WHAT THE TASK ASKS:
Return the lines beginning at the one that contains "See the spectrogram, then" and running to the end of the records, exactly and with nothing else. Omit pictures.

[Data records]
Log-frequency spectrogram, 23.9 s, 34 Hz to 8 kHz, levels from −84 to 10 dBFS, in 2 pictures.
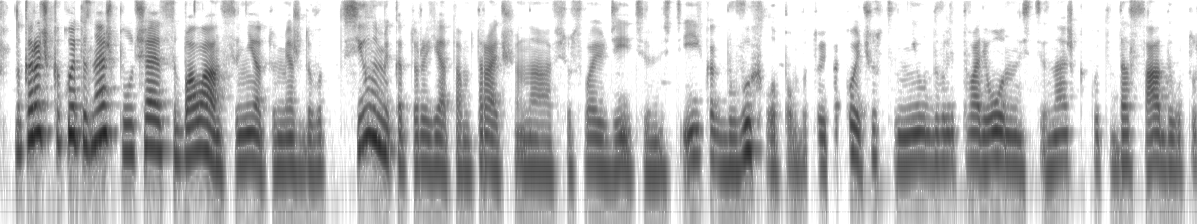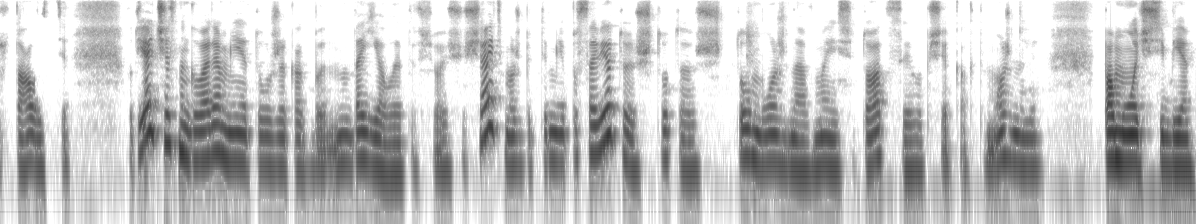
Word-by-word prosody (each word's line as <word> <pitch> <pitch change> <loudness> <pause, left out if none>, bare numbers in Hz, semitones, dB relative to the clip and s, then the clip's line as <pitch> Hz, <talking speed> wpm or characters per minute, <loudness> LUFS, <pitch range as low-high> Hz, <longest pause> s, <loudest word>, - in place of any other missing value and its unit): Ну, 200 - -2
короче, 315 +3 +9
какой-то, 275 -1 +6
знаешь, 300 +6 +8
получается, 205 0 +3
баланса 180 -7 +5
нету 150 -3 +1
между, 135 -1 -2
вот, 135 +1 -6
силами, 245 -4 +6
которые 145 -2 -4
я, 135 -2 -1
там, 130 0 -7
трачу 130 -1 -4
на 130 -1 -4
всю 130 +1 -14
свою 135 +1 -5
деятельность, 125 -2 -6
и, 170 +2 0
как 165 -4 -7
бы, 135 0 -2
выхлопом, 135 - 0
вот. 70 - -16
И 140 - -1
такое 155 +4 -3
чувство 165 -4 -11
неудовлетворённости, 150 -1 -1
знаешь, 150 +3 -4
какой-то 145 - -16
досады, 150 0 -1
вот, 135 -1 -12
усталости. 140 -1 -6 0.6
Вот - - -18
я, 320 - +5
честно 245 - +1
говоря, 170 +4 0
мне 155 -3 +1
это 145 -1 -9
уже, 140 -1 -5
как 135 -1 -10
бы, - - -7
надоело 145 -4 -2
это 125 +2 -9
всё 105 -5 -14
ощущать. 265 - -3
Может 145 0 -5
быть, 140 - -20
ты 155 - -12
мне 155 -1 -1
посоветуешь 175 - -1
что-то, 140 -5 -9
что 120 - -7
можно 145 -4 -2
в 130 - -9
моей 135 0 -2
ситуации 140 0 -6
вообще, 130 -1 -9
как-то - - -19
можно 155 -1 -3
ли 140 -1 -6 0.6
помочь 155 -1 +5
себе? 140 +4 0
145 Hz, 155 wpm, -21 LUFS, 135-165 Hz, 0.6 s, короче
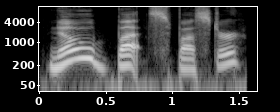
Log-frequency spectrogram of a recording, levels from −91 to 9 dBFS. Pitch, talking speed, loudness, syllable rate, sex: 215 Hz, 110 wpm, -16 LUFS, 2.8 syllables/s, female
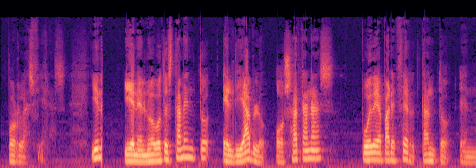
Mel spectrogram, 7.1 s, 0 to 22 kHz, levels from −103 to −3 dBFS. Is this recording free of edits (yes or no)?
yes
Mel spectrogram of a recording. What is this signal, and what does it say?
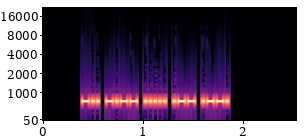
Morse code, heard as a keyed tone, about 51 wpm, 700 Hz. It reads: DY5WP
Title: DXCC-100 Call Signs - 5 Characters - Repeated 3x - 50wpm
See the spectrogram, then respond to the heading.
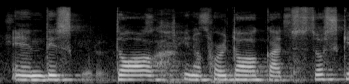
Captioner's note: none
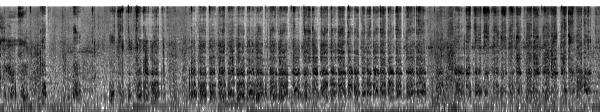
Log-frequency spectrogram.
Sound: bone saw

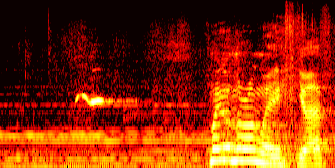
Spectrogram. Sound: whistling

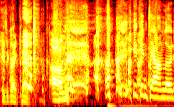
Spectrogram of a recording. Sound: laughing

OUTPUT FOR THIS TASK:
See the spectrogram, then respond to the heading.
Captioner's note: none
Log-frequency spectrogram.
Sound: bone saw

Spectrogram. Sound: whistling

Spectrogram of a recording. Sound: laughing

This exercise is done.